Risk of Capital Loss. We think capital preservation is key for the dividend investor. As such, we evalute the risk of capital loss by assessing the intrinsic value of each firm based on our discounted cash-flow process. If a firm is significantly OVERVALUED, we think the risk of capital loss is HIGH. If a firm is FAIRLY VALUED, we think the risk of capital loss is MEDIUM, and if a firm is UNDERVALUED, we think the risk of capital loss is LOW.
Stock Price Relative Strength. We assess the perfomance of the company's stock during the past quarter, 13 weeks, relative to an ETF that mirrors the aggregate performance of constituents of the stock market. Firms are measured along the scale of STRONG, NEUTRAL, and WEAK. Companies that have outperformed the market index by more than 2.5% during this 13-week period receive a STRONG rating, while firms that trailed the market index by more than 2.5% during this 13-week period receive a WEAK rating.
Technical Evaluation. We evaluate a firm's near-term and medium-term moving averages and money flow index (MFI) to assign each firm a rating along the following scale: VERY BULLISH, BULLISH, NEUTRAL, BEARISH, and VERY BEARISH.
Timeliness Matrix. We compare the company's recent stock performance relative to the market benchmark with our assessment of its valuation. Firms that are experiencing near-term stock price outperformance and are undervalued by our estimate may represent timely buys.
Upside/Downside Volume. Heavy volume on up days and lower volume on down days suggests that institutions are heavily participating in a stock's upward advance. We use the trailing 14-week average of upside and downside volume to calculate an informative ratio. We rank each firm's U/D volume ratio along the following scale: BULLISH, IMPROVING, DETERIORATING, and BEARISH.
ValueCreation. This is a proprietary Valuentum measure. ValueCreation indicates the firm's historical track record in creating economic value for shareholders, taking the average difference between ROIC (without goodwill) and the firm's estimated WACC during the past three years. The firm's performance is measured along the scale of EXCELLENT, GOOD, POOR, and VERY POOR. Those firms with EXCELLENT ratings have a demonstrated track record of creating economic value, while those that register a VERY POOR mark have been destroying economic value.
Valuentum Dividend Cushion™. This is a proprietary Valuentum measure that drives our assessment of the firm's Dividend Safety rating. The forward-looking measure assesses dividend coverage via the cash characteristics of the business.
ValueRisk. This is a proprietary Valuentum measure. ValueRisk indicates the historical volatility of key valuation drivers, including revenue, gross margin, earnings before interest, and enterprise free cash flow. The standard deviation of each measure is calculated and scaled against last year's measure to arrive at a percentage deviation for each item.

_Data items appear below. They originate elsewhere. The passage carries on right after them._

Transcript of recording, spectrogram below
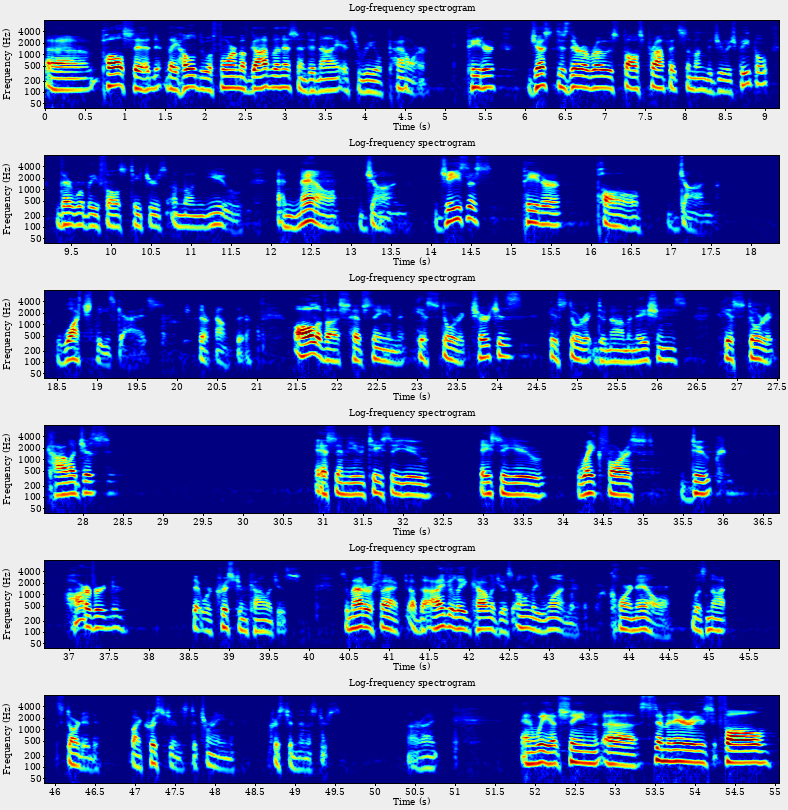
Uh, Paul said they hold to a form of godliness and deny its real power. Peter, just as there arose false prophets among the Jewish people, there will be false teachers among you. And now, John. Jesus, Peter, Paul, John. Watch these guys. They're out there. All of us have seen historic churches, historic denominations, historic colleges SMU, TCU, ACU, Wake Forest, Duke, Harvard, that were Christian colleges. As a matter of fact, of the Ivy League colleges, only one, Cornell, was not started by Christians to train Christian ministers. All right. And we have seen uh, seminaries fall.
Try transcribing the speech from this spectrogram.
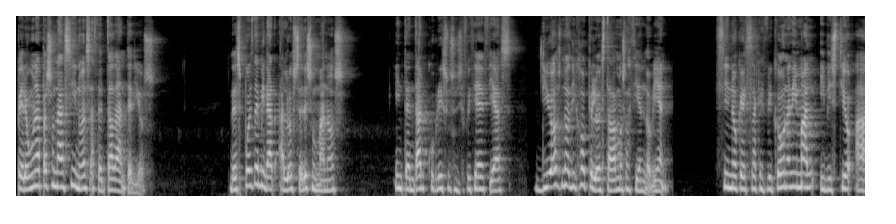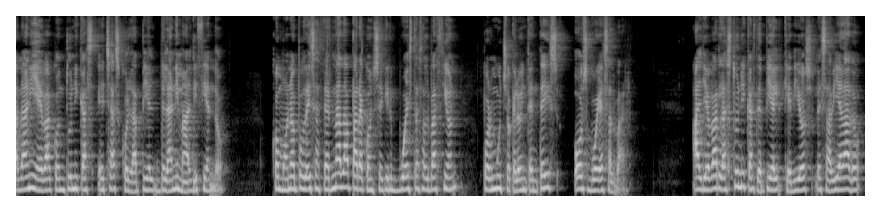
Pero una persona así no es aceptada ante Dios. Después de mirar a los seres humanos, intentar cubrir sus insuficiencias, Dios no dijo que lo estábamos haciendo bien, sino que sacrificó un animal y vistió a Adán y Eva con túnicas hechas con la piel del animal, diciendo, Como no podéis hacer nada para conseguir vuestra salvación, por mucho que lo intentéis, os voy a salvar. Al llevar las túnicas de piel que Dios les había dado,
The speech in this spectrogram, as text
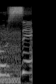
Oops.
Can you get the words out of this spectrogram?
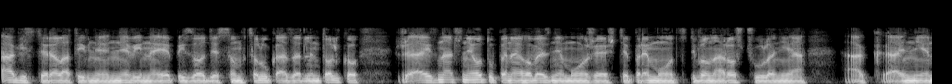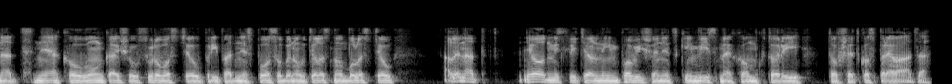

These percentage deviations are weighted equally to arrive at the corresponding fair value range for each stock, measured in percentage terms. The firm's performance is measured along the scale of LOW, MEDIUM, HIGH, and VERY HIGH. The ValueRisk™ rating for each firm also determines the fundamental beta of each firm along the following scale: LOW (0.85), MEDIUM (1), HIGH (1.15), VERY HIGH (1.3).
ValueTrend. This is a proprietary Valuentum measure. ValueTrend indicates the trajectory of the firm's return on invested capital (ROIC). Firms that earned an ROIC last year that was greater than the 3-year average of the measure earn a POSITIVE rating. Firms that earned an ROIC last year that was less than the 3-year average of the measure earn a NEGATIVE rating.